- Julius Cesar Trajano. 2020. “Bottom-up Peacebuilding: Role of Grassroots and Local Actors in the Mindanao Peace Process,”Asian Journal of Peacebuilding, : Vol. 8, No. 2, 2020, pp. 357-372. doi: 10.18588/202011.00a097.
- Julius Cesar Trajano and Caballero-Anthony, Mely. 2020. “The Future of Nuclear Security in the Asia-Pacific: Expanding the Role of Southeast Asia,” International Journal of Nuclear Security: Vol. 6, No. 2, Article 8.
- Julius Cesar Trajano. A policy analysis of nuclear safety culture and security culture in East Asia: Examining best practices and challenges, Nuclear Engineering and Technology, Vol. 51 (2019).
- Teng, P., Lassa, J. and Caballero-Anthony, Mely. 2017. Climate change and fish availability.

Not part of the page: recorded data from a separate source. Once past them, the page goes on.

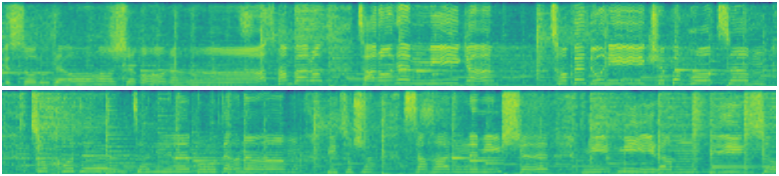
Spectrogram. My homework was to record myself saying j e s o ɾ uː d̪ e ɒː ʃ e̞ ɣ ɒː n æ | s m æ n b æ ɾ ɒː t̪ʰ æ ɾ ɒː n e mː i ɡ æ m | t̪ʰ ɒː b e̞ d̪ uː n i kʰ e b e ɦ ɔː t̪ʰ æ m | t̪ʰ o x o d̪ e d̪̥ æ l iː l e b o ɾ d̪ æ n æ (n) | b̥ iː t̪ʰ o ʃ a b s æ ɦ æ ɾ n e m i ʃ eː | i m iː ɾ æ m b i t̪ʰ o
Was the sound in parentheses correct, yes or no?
no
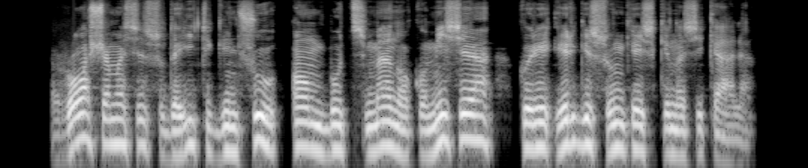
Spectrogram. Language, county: Lithuanian, Kaunas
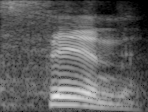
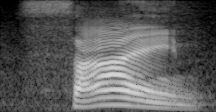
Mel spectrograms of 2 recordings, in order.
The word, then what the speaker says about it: sin: one's called Co and this one's called s not sin especially not here at Catholic school gez come on sign because it's a short form I know it's spelled sin but that's the shortcut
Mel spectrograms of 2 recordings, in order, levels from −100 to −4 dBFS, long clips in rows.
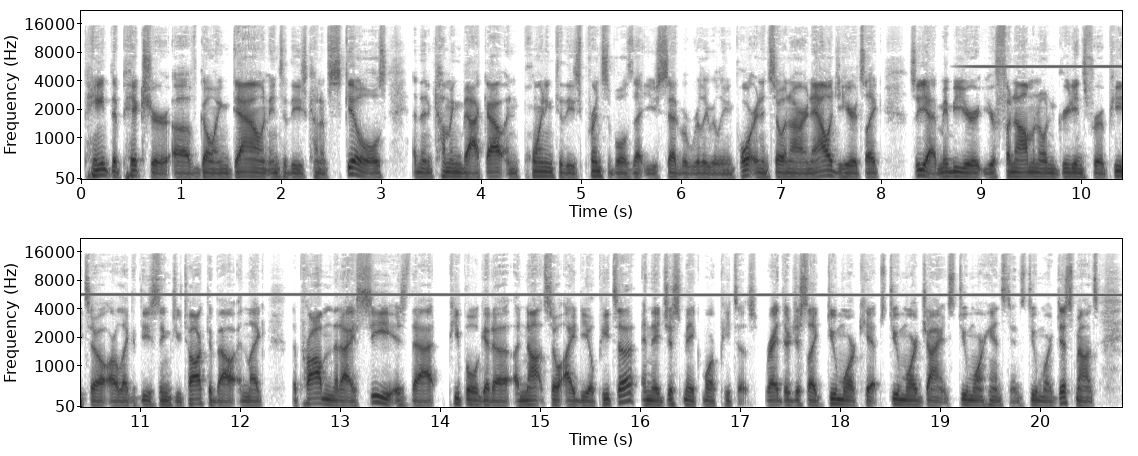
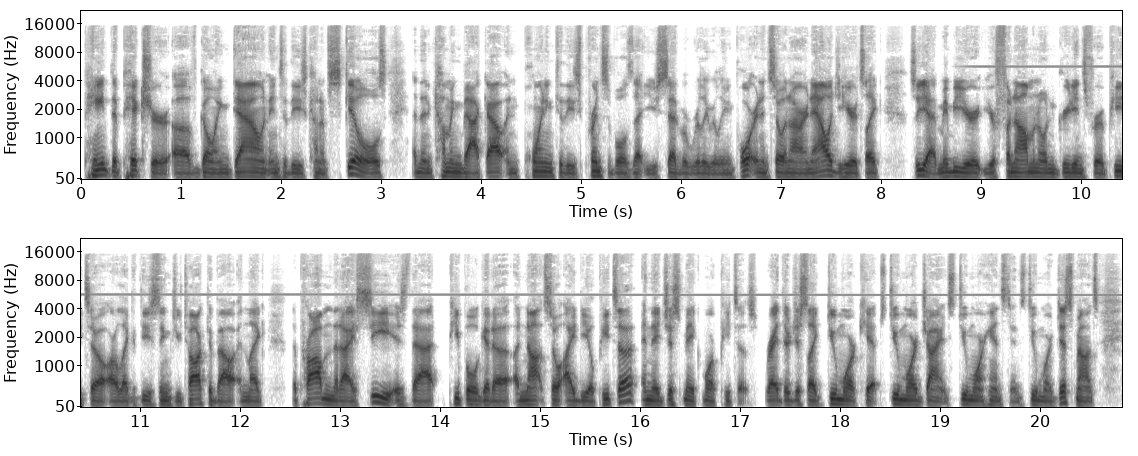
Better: second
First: high-pitched whine; loud; from 9 s on; 5.5 kHz, 7 dB below the speech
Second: high-pitched whine; faint; from 9 s on; 5.5 kHz, 25 dB below the speech

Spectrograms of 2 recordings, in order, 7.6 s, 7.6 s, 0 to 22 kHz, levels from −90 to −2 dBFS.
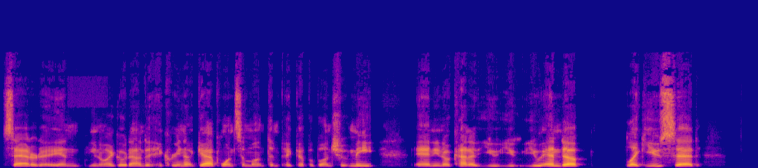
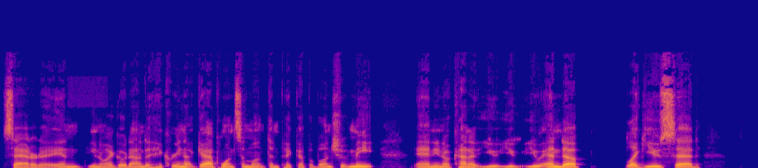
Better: second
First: thin; very; fading below 300 Hz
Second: none

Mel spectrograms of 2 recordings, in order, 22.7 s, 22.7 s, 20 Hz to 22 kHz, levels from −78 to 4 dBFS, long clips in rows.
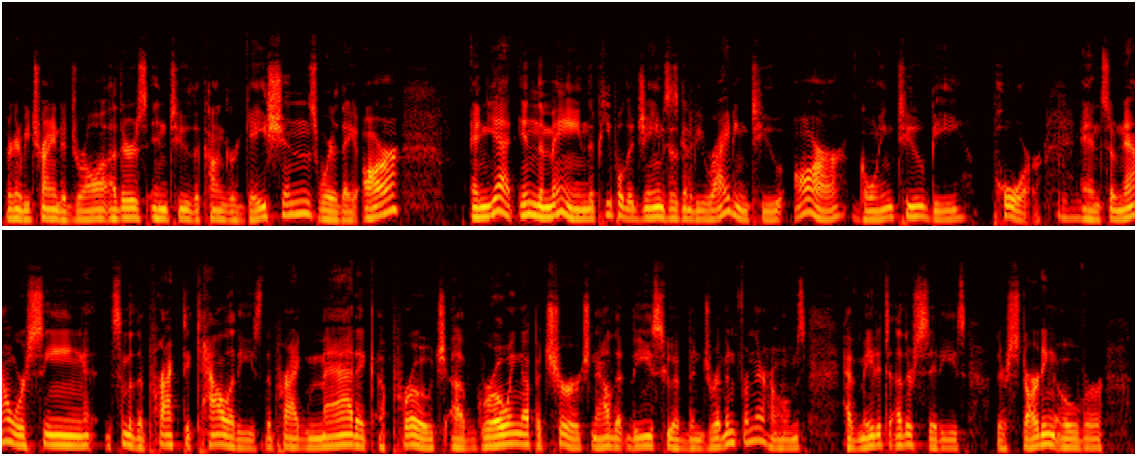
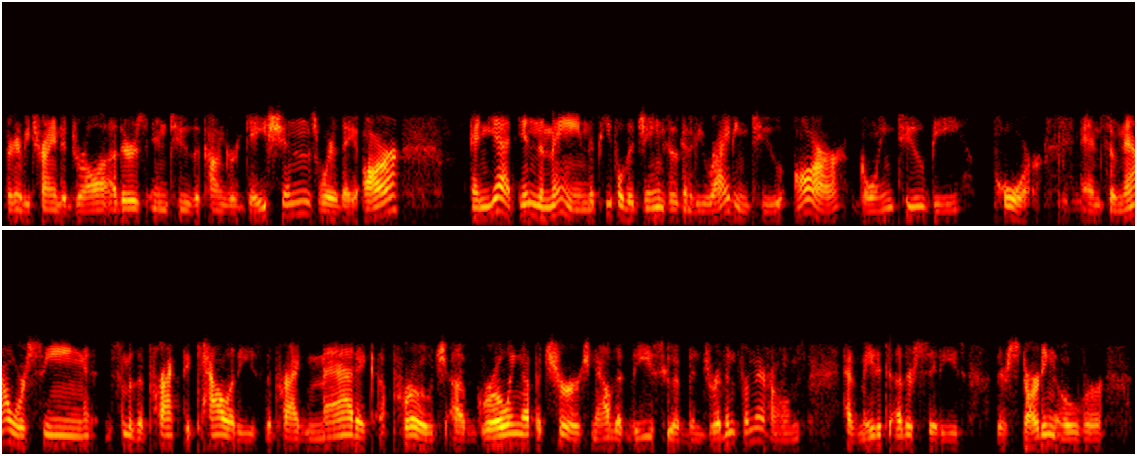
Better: first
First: none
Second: phone-call audio; poor line; nothing above 3 kHz

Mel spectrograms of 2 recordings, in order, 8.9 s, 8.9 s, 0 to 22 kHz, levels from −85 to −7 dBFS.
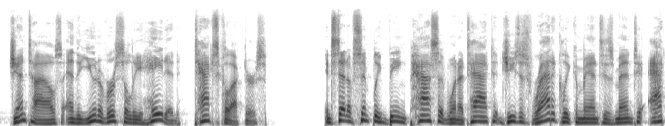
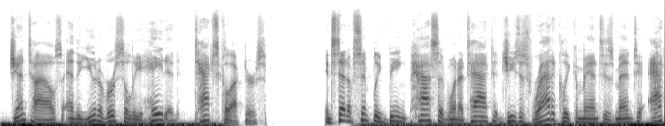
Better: first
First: none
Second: low rumble; faint; until 3 s and from 5 s on; 20 dB below the speech

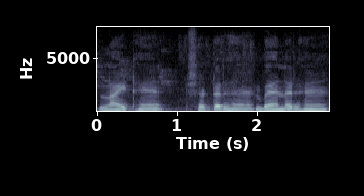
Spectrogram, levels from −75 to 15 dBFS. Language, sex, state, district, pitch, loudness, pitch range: Chhattisgarhi, male, Chhattisgarh, Balrampur, 150 Hz, -16 LUFS, 140-155 Hz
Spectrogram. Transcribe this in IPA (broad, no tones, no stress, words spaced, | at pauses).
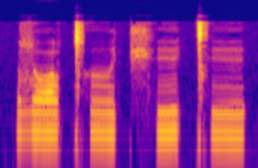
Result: zɔlˠǀʰɤt͡ʃʰɪǀʰɪ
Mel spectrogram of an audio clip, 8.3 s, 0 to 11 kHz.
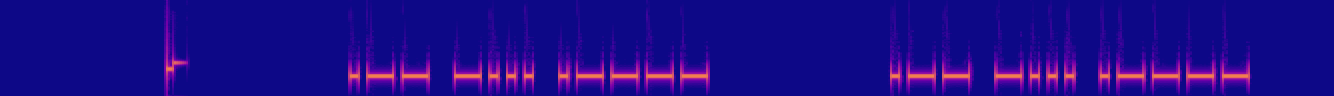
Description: Morse code, heard as a keyed tone, about 21 wpm, 700 Hz. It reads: WB1 WB1
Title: USA Call Sign Prefixes - Repeated 2x - 22wpm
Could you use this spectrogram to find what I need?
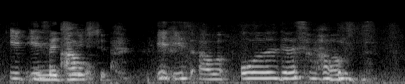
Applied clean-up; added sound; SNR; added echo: none; none; none; none.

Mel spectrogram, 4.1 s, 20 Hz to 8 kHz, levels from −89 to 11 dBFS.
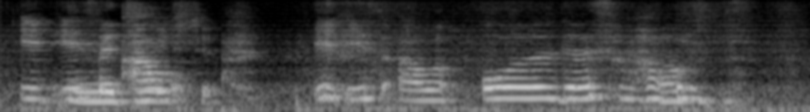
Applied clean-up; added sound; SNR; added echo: none; none; none; reverberation time 0.2 s.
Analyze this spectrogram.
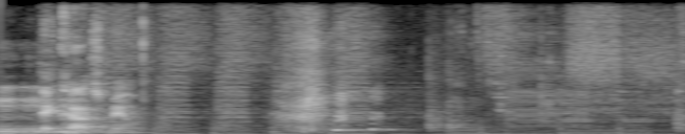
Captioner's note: laughs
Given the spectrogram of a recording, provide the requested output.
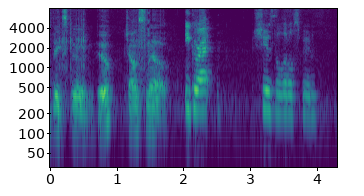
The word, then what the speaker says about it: Ygritte: Ygritte, she was the little spoon. Oh. Her name's John and Ygritte. Ygritte. Like the bird.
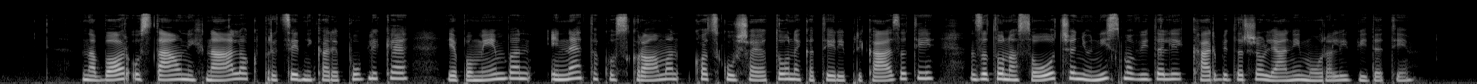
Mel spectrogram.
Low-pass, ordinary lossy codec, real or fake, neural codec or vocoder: 10.8 kHz; none; real; none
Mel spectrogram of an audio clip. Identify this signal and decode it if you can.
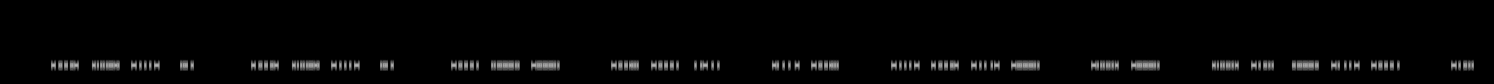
Hellschreiber (Feld-Hell, 122.5 baud), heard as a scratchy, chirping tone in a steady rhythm, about 900 Hz. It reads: AGN? AGN? PSE RPT UR NAME DE OK8WF K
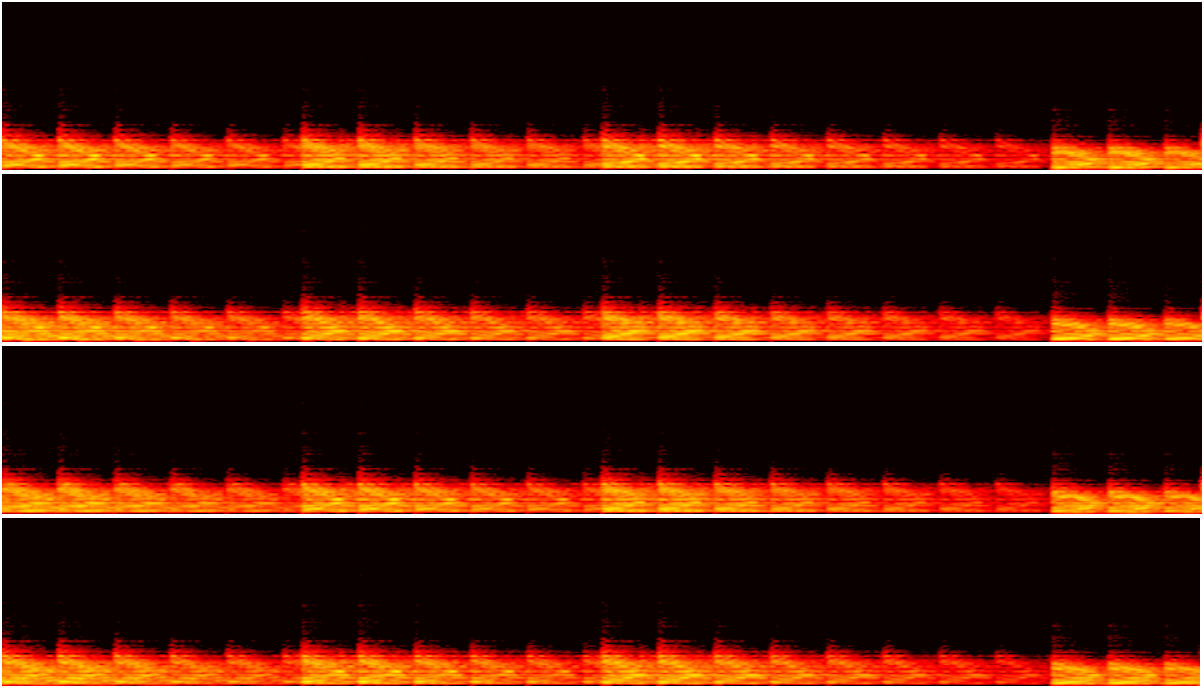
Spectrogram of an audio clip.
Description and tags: Jazzy chords that could be used in house, techno, etc.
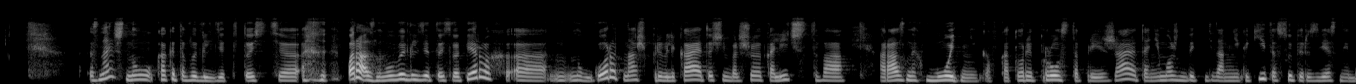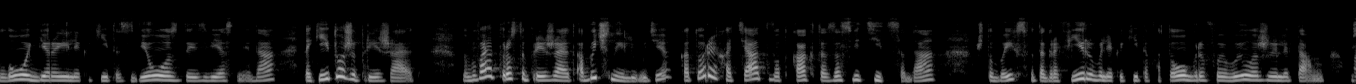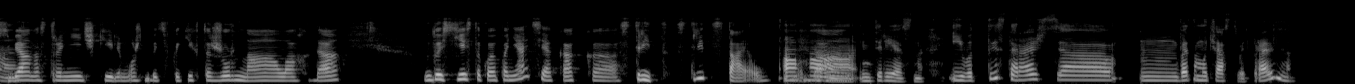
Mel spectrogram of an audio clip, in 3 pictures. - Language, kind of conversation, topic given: Russian, podcast, Как вы обычно находите вдохновение для новых идей?
- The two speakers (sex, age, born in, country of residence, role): female, 25-29, Russia, United States, host; female, 40-44, Russia, Italy, guest
- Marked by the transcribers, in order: chuckle; laughing while speaking: "по-разному выглядит"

COSMOS, Vol. 12, No. 1 (2017) 1–14. DOI: 10.1142/S0219607716500026
- Teng, P. and Oliveros, J.A.P. 2017. The Enabling Environment for Inclusive Agribusiness in Southeast Asia. Asian Journal of Agriculture and Development 13(2):1-3
- Foo, M. and Teng, P. 2017 Food Security at the crossroads: Bridging the Rural Urban Divide. Food Security. DOI 10.1007/s12571-017-0664-4
- Paul S. Teng, Bernice Anne C. Darvin, and Suzette C. Simondac. 2018. FOOD RESERVES: A Comparative Study on Food Reserve Management and Policies in Southeast Asi Los Banos, Philippines: SEAMEO/SEARCA. 106 pp.
- APLN Statement on COVID-19 and Nuclear Security, 16 June 2020
- Mely Caballero-Anthony and Julius Cesar Trajano. “Stopping dirty bombs in Southeast Asia,” East Asia Forum, 4 December 2018.
- Paul Teng, Commentary: Typhoon Mangkhut destroys rice, corn and fish – but what has this got to do with Singapore? Channel News Asia, 20 September 2018.
- Mely Caballero-Anthony and Julius Cesar Trajano, Enhancing cooperation in nuclear security, New Straits Times, 8 September 2018.
- Margareth Sembiring, Smart Cities: Digital Savviness to Resilient Living. The Jakarta Post, 13 July 2018.
- Paul Teng, Agtech, the new farming tool to boost food security, Today, 6 July 2017.
- Margareth Sembiring, Preparing for Climate Change Effect on SE Asia Epidemics. The Jakarta Post, 10 August 2017.
- Jose Ma. Luis Montesclaros, Transforming agriculture to prevent haze, New Straits Times, 2 June 2017.
- Jose Ma. Luis Montesclaros, Finding oil palm alternative could be key to haze issue, Today, 31 May 2017.
- Jose Ma. Luis P. Montesclaros, Commentary: Is finding an alternative crop to oil palm the key to preventing haze? Channel News Asia, 22 May 2017.
- Paul Teng, Beware of ‘greenwashing’ amid sustainability push — Paul Teng, MalayMail, 10 May 2017.
- Christopher H. Lim and Tamara Nair, ‘How 3D printing could disrupt Asia’s manufacturing economies’, The Conversation, 10 January 2017.
Last updated on 17/12/2020